BAGHDAD -- The U.S. military passed a milestone Friday in its pending withdrawal from Iraq, vacating its main base near a Baghdad airport that once housed the American war operations hub and hosted a captive Saddam Hussein before his execution.
The transfer of the country's largest American military base to Iraqi custody happened with little fanfare.
No ceremony was held.
The Camp Victory Base Complex, a site ringed by 27 miles of blast walls and razor wire, was the U.S. nerve center for the Iraq war almost from the moment American troops entered the capital and toppled Saddam's statue in 2003.
The handover of Camp Victory to Iraq's government was a big step in the U.S. pullout from Iraq as Washington consolidates its presence in Baghdad at its sprawling embassy in the capital's heavily fortified Green Zone.
Fewer than 500 U.S. troops remain in the capital.
About 12,000 troops are still in Iraq, down from a peak of about 170,000.
All the remaining forces are to leave by the end of this year, except for a small contingent of fewer than 200 attached to the U.S. Embassy.

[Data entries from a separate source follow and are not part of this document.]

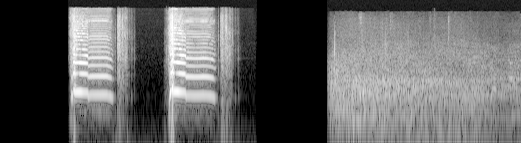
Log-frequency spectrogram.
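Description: Two short horn-like tones, each under a second long and sagging slightly in pitch, sounded about a second apart. From about four seconds in comes a steady rushing noise of outdoor road ambience.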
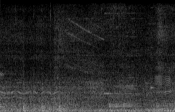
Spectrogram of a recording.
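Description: Loud, dense din of a pachinko and pachislot hall: many machines' electronic sound effects, rattling and clicking together, with the nearby pachislot's tones over it.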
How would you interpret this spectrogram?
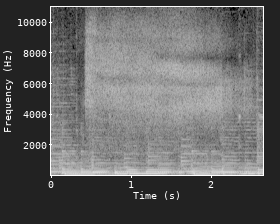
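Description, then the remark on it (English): A voice imitates a snake with one long, steady hiss lasting about two seconds, loud, over a bouncy musical backing that continues throughout. “I saw the wild snake and the wild snake hissed.”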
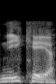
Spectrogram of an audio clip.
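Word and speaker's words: Niké: It's got a little accent on the E or the I. It's Nike, I think they would say it.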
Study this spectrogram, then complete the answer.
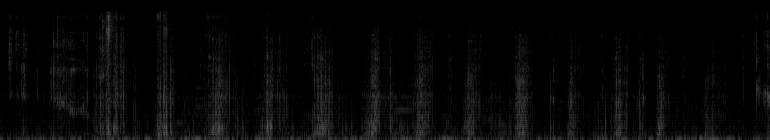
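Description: Crispy salty chips resembling opak crunch between the teeth in close, quiet bites, a rapid series of sharp crackling snaps and chewing with no talking.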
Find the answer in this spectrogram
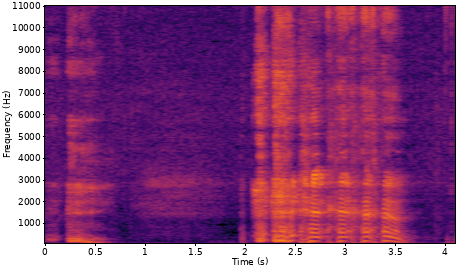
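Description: A man clears his throat briefly, then coughs several times in a row for well over a second in the second half.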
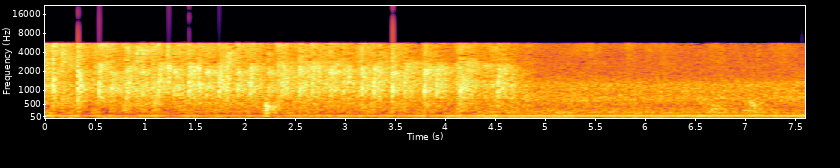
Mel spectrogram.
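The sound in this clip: An audience applauds to welcome a speaker at a reading. Dense clapping lasts about five seconds, then thins and fades over a steady low hum.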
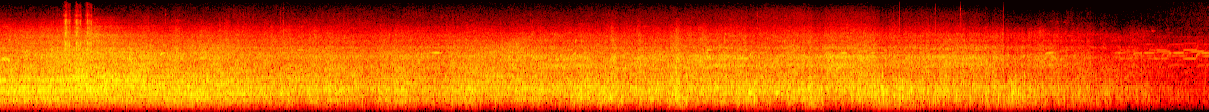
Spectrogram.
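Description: Container freight train's wagons rolling past on the track, a steady rumble of wheels on rail that fades away near the end as the last wagons go by.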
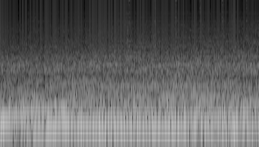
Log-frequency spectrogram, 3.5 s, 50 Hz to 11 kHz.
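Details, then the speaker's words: BMW 330Ci ClubSport straight-six with a faulty gearbox, driving: a deep, smooth, even rumble with no knocks or whine; a normal, healthy engine note. "they sound so nice and of course it's 70 mile an hour very quickly so we'll have to take it easy"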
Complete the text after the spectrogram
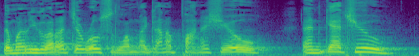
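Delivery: high, fast mock warning to Paul. Friends warn Paul he'll be punished in Jerusalem, urgent high voice.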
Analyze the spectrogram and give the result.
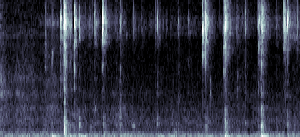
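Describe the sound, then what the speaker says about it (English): Typing on a computer keyboard, faint scattered key clicks in short irregular bursts, quiet and close with no talk. "I'm just typing this in."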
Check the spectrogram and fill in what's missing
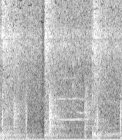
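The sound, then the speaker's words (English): Footsteps walk at an even pace, each step a soft thud, over a steady low hum in the background. No one speaks. “I like the footsteps.”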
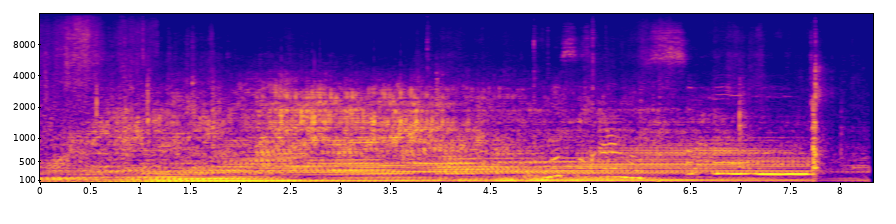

"The Victory Base Complex was officially signed over to the receivership of the Iraqi government this morning," Col. Barry Johnson, a U.S. military spokesman, said by email. "The base is no longer under U.S. control and is now under the full authority of the Government of Iraq."
American forces have been closing down operations for months at Camp Victory, which once housed about 42,000 U.S. military personnel and another 20,000 support staff.
The top U.S. war leaders -- from Ricardo Sanchez to David Petraeus to the current commander, Gen. Lloyd Austin -- lived at one of Saddam's villas on the base.
U.S. officials said Saddam built the network of palaces and villas and a complex of lakes on the grounds.